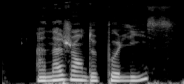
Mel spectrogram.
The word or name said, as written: agent de police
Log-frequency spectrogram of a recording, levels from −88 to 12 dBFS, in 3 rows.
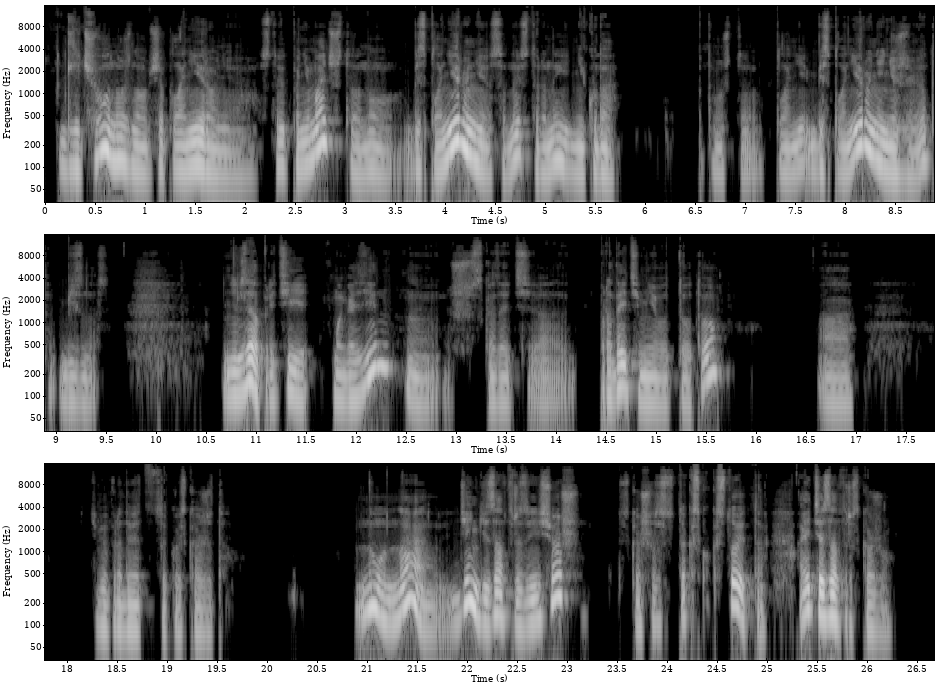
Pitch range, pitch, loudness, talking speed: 90-150 Hz, 105 Hz, -19 LUFS, 120 wpm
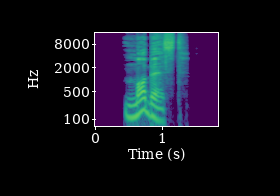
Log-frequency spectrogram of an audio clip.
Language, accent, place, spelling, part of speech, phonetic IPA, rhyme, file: German, Germany, Berlin, mobbest, verb, [ˈmɔbəst], -ɔbəst, De-mobbest.ogg
- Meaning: second-person singular subjunctive I of mobben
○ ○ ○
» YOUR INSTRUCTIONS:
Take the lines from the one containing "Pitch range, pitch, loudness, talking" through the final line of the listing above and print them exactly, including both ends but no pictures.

» ANSWER AREA:
Pitch range, pitch, loudness, talking speed: 90-150 Hz, 105 Hz, -19 LUFS, 120 wpm
Log-frequency spectrogram of an audio clip.
Language, accent, place, spelling, part of speech, phonetic IPA, rhyme, file: German, Germany, Berlin, mobbest, verb, [ˈmɔbəst], -ɔbəst, De-mobbest.ogg
- Meaning: second-person singular subjunctive I of mobben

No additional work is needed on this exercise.